The Federal Government looks likely to reject a United States request to send more military assets to the Middle East.
US secretary of defence Ash Carter made the request earlier this week to all countries involved in the coalition battling Islamic State (IS) targets in Syria and Iraq.
“Along with, as I understand it, 40 other or so nations we have received correspondence from the US secretary of defence which we’re considering at the moment,” Defence Minister Marisa Payne said.
“We of course are making a very significant commitment in the Iraq and Syria conflict at the moment, one which we are pleased to see other nations joining in more recently as well.
“We know that the British government, for example, has recently increased their engagement.
“The United States, in pursuing that with a number of the coalition partners, is exploring other opportunities.”
The request, at this stage, does not extend to putting Australian troops on the ground.
“We’ve been asked to, along with as I said 39 other nations, to look at what we’re already contributing and what more we might do,” Senator Payne said.
“Where we can play very important roles is perhaps in command positions, and we’re responding to the United States in relation to that as well.”
She highlighted Australia was already making the second largest contribution to the coalition campaign, suggesting Australia may be more likely to wait for other nations to intervene before expanding its own efforts in the region.

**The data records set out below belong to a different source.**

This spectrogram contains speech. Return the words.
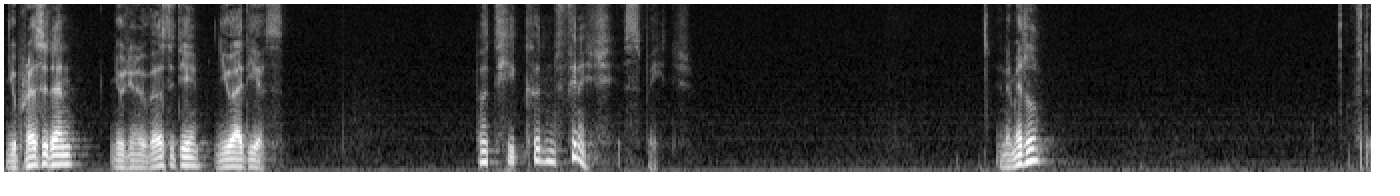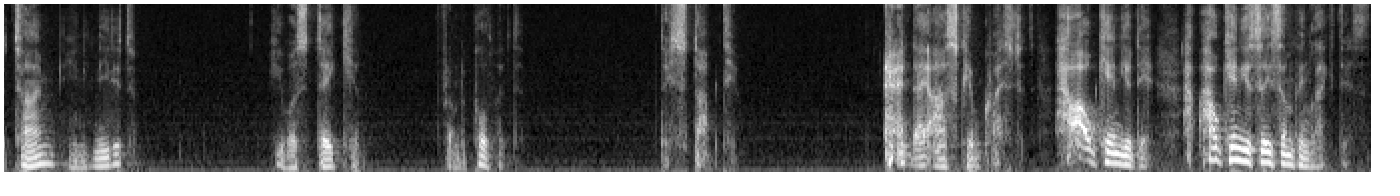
New president, new university, new ideas. But he couldn't finish his speech. In the middle of the time he needed, he was taken from the pulpit. They stopped him. And they asked him questions. How can you dare? How can you say something like this?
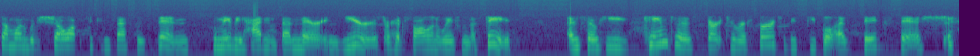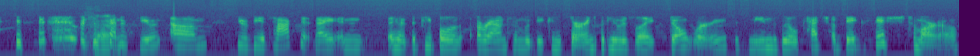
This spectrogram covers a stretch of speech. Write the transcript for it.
someone would show up to confess his sins who maybe hadn't been there in years or had fallen away from the faith. And so he came to start to refer to these people as big fish, which is kind of cute. Um, he would be attacked at night, and uh, the people around him would be concerned. But he was like, "Don't worry, this means we'll catch a big fish tomorrow."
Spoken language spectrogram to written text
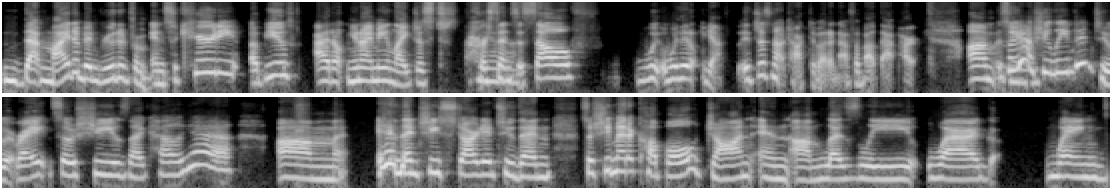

“We will respond to the United States in due course,” Senator Payne said.
“But if you bear in mind what we’re already doing in our air operations and our building partner capacity work … these are significant undertakings, and Australia is already making a very significant commitment.”
Royal Australian Air Force (RAAF) jets were deployed to the region to carry out airstrikes against terrorists in Iraq in October 2014.
In September this year, then-prime minister Tony Abbott announced an expansion of that campaign to Syria.
Earlier this month, the UK Parliament voted in favour of its air force joining military operations in the region.
Syria has been embroiled in a vicious civil war since a popular uprising against dictator Bashar al-Assad in 2011.
More than 200,000 people have been killed and an estimated 4 million have been forced from their homes amid fighting between Mr Assad’s forces, IS and other Islamist militants, and other rebel groups.
Australian troops are also involved in training Iraqi forces who are fighting Islamic State in that country.